WASHINGTON--The "pay-for-performance" model that determines executive pay is crucial for the viability of companies and the health of the U.S. economy, finds a study released by the Cato Institute.
"The economic slowdown and active political season are generating calls for imposing new regulations on executive pay. This push for overregulation, which is driven by misperceptions about the labor market for executive talent, is unfortunate because the current competitive system has helped fuel business growth and created a wealth of economic opportunities," say the authors of "Executive Pay: Regulation vs. Market Competition."
In the study, Ira T. Kay, global practice director of executive compensation consulting at Watson Wyatt Worldwide, and Steven Van Putten, a leader of Watson Wyatt's executive compensation consulting practice, examine the process that boards use to determine pay packages, including supply and demand and the incentive payouts that are generally determined by performance. The findings reveal that corporate pay is generally fair and justified.
The authors lament that the U.S. labor market for corporate executives is an unfortunate exception to the general U.S. policy of minimizing labor market regulation. "Critics have argued that the labor market for executives does not reflect supply and demand for executive talent, and that executives essentially set their own pay through power over their board of directors. We refer to this view as the 'myth of managerial power.'"

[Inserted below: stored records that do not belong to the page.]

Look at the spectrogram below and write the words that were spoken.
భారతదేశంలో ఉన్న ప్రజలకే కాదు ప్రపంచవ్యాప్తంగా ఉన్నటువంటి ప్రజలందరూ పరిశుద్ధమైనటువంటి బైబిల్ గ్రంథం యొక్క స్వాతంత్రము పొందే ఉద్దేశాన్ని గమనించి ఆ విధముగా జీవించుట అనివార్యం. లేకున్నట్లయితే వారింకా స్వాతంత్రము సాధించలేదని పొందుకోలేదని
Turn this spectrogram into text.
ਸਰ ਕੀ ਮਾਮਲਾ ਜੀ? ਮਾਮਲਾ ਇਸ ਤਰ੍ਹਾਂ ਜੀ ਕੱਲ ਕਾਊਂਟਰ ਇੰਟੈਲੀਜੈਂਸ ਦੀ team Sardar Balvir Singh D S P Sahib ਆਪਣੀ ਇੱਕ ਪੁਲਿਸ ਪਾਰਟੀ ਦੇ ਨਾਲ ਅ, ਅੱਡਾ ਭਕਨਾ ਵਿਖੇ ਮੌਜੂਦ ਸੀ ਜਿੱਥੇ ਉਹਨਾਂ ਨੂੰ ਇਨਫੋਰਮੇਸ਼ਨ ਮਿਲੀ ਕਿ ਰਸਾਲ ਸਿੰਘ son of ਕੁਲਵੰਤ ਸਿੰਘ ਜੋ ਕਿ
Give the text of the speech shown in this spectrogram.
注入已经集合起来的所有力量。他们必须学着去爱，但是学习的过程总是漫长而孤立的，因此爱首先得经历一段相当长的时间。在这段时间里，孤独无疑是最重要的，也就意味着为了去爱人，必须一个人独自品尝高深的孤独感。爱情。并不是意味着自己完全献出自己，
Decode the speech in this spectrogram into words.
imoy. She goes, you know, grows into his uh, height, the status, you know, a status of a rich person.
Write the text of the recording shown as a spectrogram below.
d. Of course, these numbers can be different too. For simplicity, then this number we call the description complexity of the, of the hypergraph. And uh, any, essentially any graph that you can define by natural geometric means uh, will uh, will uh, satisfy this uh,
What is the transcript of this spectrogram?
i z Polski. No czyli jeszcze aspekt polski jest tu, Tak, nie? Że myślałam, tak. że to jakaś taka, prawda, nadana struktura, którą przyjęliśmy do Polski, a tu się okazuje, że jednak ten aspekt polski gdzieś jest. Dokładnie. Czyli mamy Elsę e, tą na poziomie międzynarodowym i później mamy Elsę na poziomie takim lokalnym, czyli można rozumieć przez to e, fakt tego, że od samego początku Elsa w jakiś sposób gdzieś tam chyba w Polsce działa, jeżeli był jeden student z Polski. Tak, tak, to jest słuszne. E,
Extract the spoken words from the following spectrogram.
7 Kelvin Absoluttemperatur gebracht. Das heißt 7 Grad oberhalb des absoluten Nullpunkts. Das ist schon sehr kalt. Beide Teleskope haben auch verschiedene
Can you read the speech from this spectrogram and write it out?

The authors conclude: "The U.S. corporate model that has generated so much wealth for American citizens will be seriously damaged if we take away or severely restrict the system of risks and rewards that attracts talented executives and pays them to make the right decisions on a sustained basis."
This report can be found at: https://www.cato.org/pub_display.php?pub_id=9621